It is important for you to be aware of the pattern of your baby’s movements and immediately report any changes or concerns to a Health Care Professional.

If the baby shows signs of developing anaemia on scan, an intrauterine blood transfusion may be offered as a treatment for the anaemia. Intrauterine blood transfusion is a process where blood is given to your baby before it is born. This treatment is usually successful in treating anaemia but the procedure itself carries a small chance of miscarriage. If this treatment option is required, the procedure, the benefits, risks and likely outcome will be discussed with you fully by the person carrying out the treatment. The procedure is not undertaken at Southmead Hospital, you will be referred to St. Michael’s Hospital, Fetal Medicine Unit for this.

References & Sources of further information

Fifthdisease.org (2017) What is Fifth Disease
https://www.fifthdisease.org/
[Accessed: 15.11.2017]

NHS (2015) Slapped Cheek Syndrome.
https://www.nhs.uk/conditions/slapped-cheek-syndrome/
[Accessed: 15.11.2017]

NHS (2017) What are the risk of slapped cheek syndrome during pregnancy?
https://www.nhs.uk/chq/pages/1112.aspx?categoryid=54
[Accessed: 15.11.2017]

RCOG: Royal College of Obstetricians & Gynaecologists. Parvovirus in pregnancy (Safety Alert No. 3) Published: 11/01/2012
https://www.rcog.org.uk/en/guidelines-research-services/guidelines/safety-alert-3/
[Accessed: 5.12.2017]


NICE: National Institute for Health and Care Excellence. Parvovirus B19 infection: Last revised in February 2017
https://cks.nice.org.uk/parvovirus-b19-infection#!scenario:2
[Accessed: 5.12.2017]

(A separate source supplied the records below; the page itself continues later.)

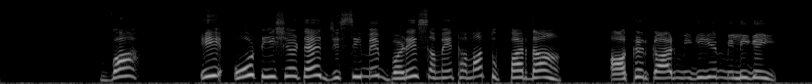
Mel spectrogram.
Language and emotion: Dogri, surprised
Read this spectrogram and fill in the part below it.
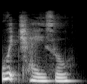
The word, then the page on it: wych hazel: British English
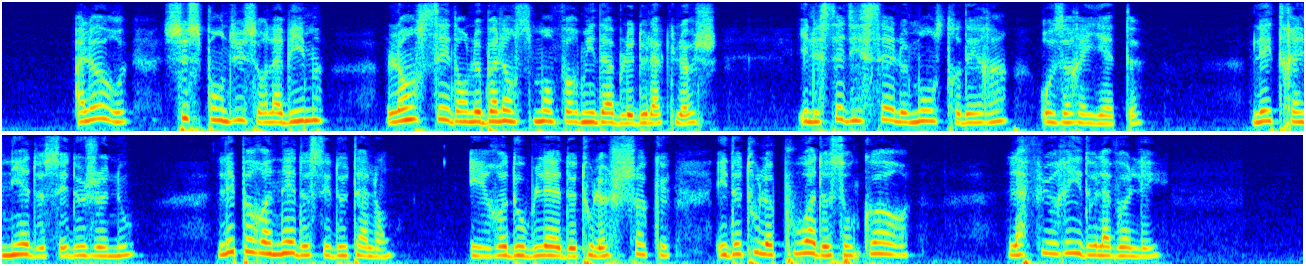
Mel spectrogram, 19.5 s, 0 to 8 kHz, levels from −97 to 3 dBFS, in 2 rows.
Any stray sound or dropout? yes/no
no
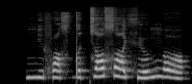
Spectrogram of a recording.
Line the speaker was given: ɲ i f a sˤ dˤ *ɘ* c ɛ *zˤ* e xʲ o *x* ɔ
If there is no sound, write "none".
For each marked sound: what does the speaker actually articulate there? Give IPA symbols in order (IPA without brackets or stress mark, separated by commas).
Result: ɘ, sˤ, ŋ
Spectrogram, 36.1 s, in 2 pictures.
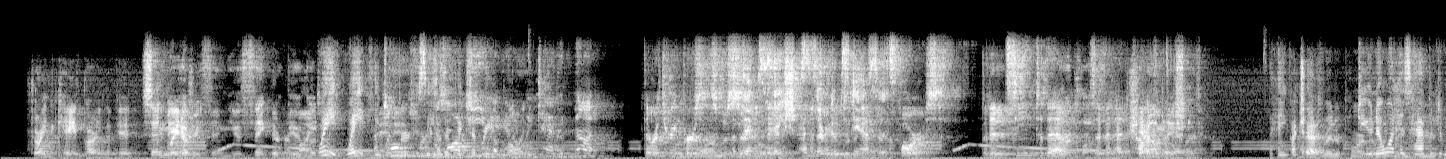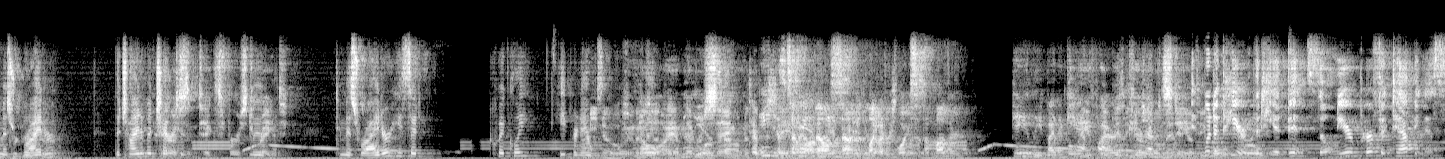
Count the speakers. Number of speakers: nine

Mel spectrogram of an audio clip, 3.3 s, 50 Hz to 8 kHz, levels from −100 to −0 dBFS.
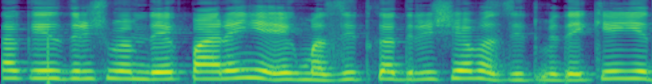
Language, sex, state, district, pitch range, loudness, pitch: Hindi, female, Chhattisgarh, Kabirdham, 235-260 Hz, -15 LUFS, 250 Hz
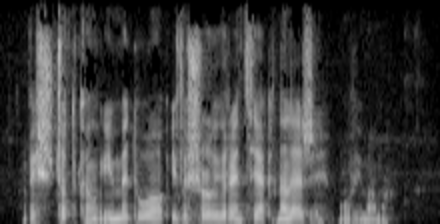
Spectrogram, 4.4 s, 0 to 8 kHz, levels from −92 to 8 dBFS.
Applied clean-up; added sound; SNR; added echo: none; none; none; none.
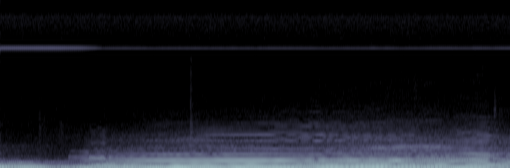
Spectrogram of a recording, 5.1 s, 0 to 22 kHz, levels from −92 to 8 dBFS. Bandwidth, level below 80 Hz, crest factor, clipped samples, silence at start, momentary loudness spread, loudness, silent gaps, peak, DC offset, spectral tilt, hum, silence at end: 16.5 kHz; -52 dBFS; 12 dB; under 0.1%; 0 s; 7 LU; -30 LUFS; none; -16 dBFS; under 0.1%; -9.5 dB/octave; none; 0 s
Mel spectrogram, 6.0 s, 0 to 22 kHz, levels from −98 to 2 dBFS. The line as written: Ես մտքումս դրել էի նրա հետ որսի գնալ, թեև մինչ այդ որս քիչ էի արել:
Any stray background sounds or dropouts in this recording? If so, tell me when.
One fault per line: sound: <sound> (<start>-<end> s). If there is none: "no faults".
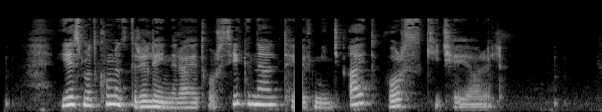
sound: dropout (2.9-3.0 s)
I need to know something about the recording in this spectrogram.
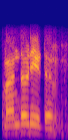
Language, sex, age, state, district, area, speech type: Malayalam, male, 18-30, Kerala, Wayanad, rural, conversation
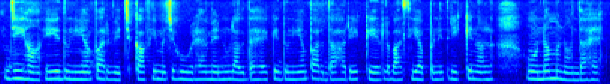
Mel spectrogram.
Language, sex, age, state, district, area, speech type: Punjabi, female, 18-30, Punjab, Muktsar, rural, read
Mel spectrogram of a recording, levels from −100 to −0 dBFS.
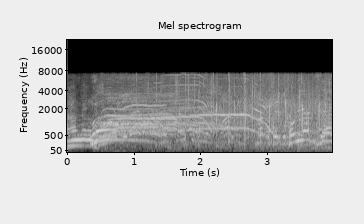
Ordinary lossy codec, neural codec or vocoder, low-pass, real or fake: none; none; 7.2 kHz; real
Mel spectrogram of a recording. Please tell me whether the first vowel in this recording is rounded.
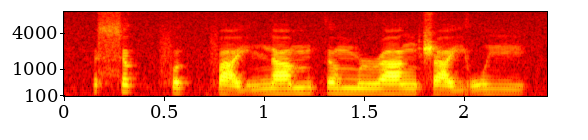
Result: no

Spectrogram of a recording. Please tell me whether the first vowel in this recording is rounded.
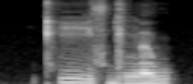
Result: no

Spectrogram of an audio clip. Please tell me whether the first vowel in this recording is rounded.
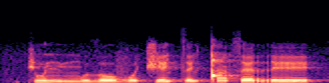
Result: yes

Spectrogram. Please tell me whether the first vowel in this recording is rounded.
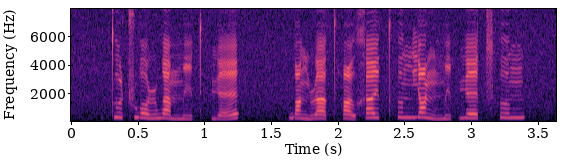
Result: yes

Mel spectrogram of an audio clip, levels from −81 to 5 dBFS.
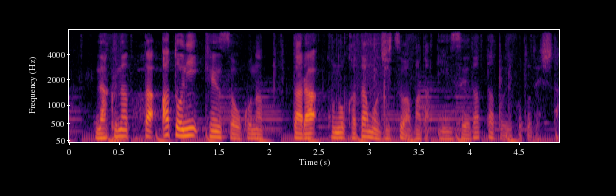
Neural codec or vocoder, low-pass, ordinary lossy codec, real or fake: none; 7.2 kHz; none; real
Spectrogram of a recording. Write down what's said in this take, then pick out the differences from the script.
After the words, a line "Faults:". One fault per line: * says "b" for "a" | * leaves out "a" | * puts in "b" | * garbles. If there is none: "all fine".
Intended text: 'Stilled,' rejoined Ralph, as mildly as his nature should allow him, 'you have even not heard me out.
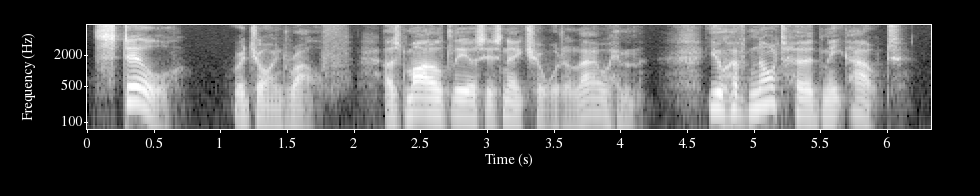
'Still,' rejoined Ralph, as mildly as his nature would allow him, 'you have not heard me out.
Faults:
* says "Still" for "Stilled"
* says "would" for "should"
* leaves out "even"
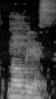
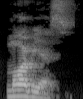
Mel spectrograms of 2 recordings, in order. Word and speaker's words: Morbius: Sony movie called mobile yeah Mobius Mobius morbius Mobius okay I said it wrong morbius starring Jared Leto as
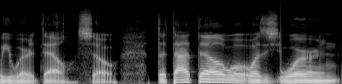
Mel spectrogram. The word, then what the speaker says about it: deel: So our traditional costume is called dil. So in English, it's spelled D-E-E-L, so D-E-E-L, and it's kind of like a robe.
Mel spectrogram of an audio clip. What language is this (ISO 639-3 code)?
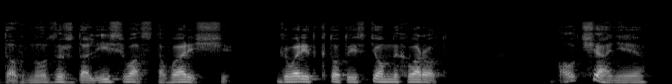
rus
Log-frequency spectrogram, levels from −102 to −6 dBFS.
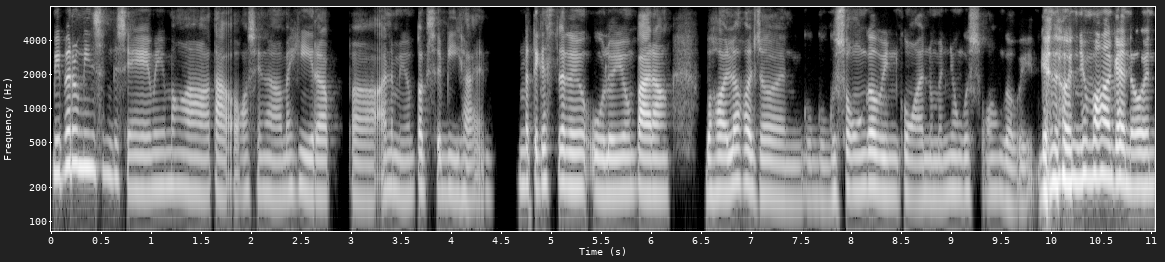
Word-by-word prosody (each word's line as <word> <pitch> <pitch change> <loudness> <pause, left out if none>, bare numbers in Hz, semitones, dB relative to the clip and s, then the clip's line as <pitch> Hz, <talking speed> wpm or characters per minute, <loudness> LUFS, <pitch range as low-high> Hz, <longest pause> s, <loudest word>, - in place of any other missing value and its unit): may 265 - +1
pero 315 +4 +4
minsan 280 -4 -1
kasi 190 -4 -4
may 200 - -6
mga 190 -3 -5
tao 180 -1 -4
kasi 185 0 -9
na 170 -1 -7
mahirap, 180 -2 -4 0.2
ah, 160 -1 -6
alam 190 +1 -5
mo 180 - -8
'yon - - -15
pagsabihan. 180 -4 -5 0.3
Matigas 215 +1 -2
talaga 200 -2 +1
yung - - -16
ulo, 180 -1 +1
yung 185 +1 -1
parang, 180 -1 +4 0.4
"Bahala 185 +3 +2
ka 215 -3 +1
diyan, 165 -3 -5
gu 170 - -13
gu 160 - -11
gusto 195 +3 -1
kong 190 +1 -3
gawin 185 -3 +1
kung 180 -1 -5
ano 170 +1 -6
man 170 0 -7
yung 185 -1 -6
gusto 180 -1 -8
kong 180 0 -9
gawin." 150 -2 -8
Gano'n, 220 +4 +7
yung 240 +2 +4
mga 245 -2 +8
gano'n 205 -1 +3
185 Hz, 215 wpm, -21 LUFS, 180-205 Hz, 0.4 s, mga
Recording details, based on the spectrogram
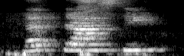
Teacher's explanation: ये दीर्घ रूप हो रहा है। देखो आ दीर्घ हो गया, जो देर तक बोला जाए उसे दीर्घ बोलते हैं, तो दीर्घ रूप हो गया तत्रास्ति।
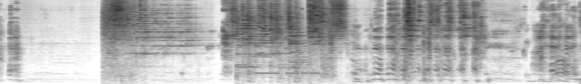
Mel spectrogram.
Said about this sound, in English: Can you use like a broken glass sound every time I swear? Yeah, we can do that, man.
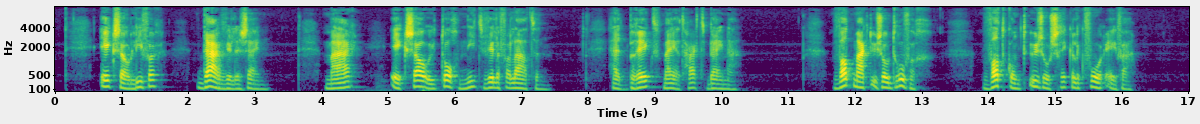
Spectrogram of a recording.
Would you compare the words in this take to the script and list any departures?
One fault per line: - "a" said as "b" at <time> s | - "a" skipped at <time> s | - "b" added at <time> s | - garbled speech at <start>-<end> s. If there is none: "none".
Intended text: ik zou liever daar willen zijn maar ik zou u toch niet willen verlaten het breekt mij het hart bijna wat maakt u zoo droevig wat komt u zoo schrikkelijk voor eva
none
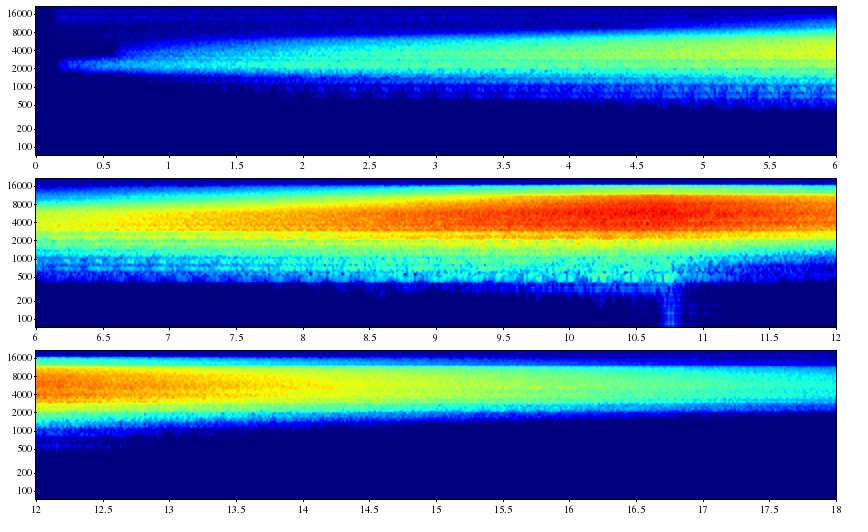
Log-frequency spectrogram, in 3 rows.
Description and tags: Rev Cymb 6 reverb
Reverse Cymbal
Digital Zero
fx, cymbal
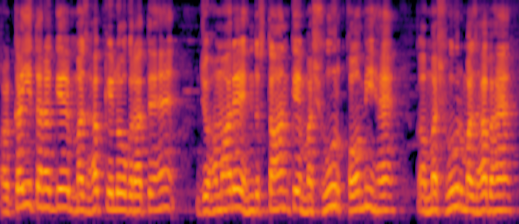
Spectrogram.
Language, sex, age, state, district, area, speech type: Urdu, male, 18-30, Bihar, Purnia, rural, spontaneous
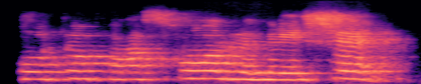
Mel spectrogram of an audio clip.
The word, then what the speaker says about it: photophosphorylation: I pronounce it this way. Photophosphorylation.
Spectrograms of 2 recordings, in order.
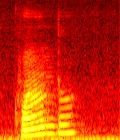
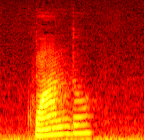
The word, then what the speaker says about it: quando: Before other vowels such as A or O, it sounds like KW, okay? Quando, quota. Quando, quota, okay?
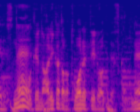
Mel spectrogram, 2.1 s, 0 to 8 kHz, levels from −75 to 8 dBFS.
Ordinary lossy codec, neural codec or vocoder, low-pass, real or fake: none; none; 7.2 kHz; real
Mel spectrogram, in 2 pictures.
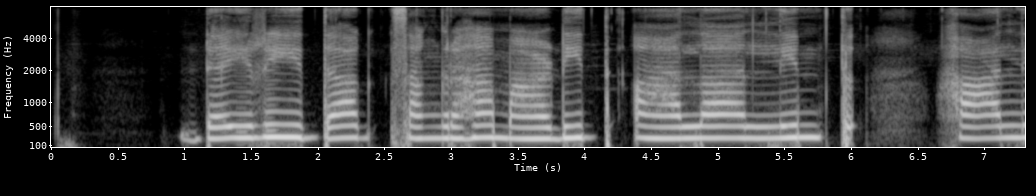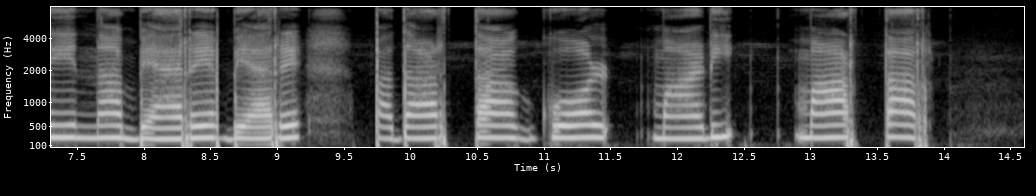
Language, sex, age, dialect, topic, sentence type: Kannada, female, 31-35, Northeastern, agriculture, statement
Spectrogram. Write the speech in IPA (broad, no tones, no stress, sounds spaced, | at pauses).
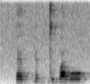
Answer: ɛ kʷ ɠ e b ɡ ɪ b a β o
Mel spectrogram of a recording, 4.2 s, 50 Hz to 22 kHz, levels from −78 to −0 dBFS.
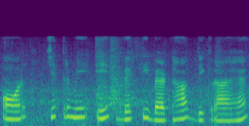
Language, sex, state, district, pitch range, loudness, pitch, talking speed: Hindi, female, Madhya Pradesh, Katni, 190-255 Hz, -17 LUFS, 215 Hz, 130 wpm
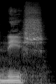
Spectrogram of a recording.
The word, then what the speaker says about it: niche: the industry a niche is not is that not pronounce nich that's what makes the into a certain thing a niche thing Niche I I have always said Nish that's what makes the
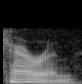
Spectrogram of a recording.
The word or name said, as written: Charon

https://cks.nice.org.uk/parvovirus-b19-infection#!backgroundsub:1
(Accessed 05/12/2017)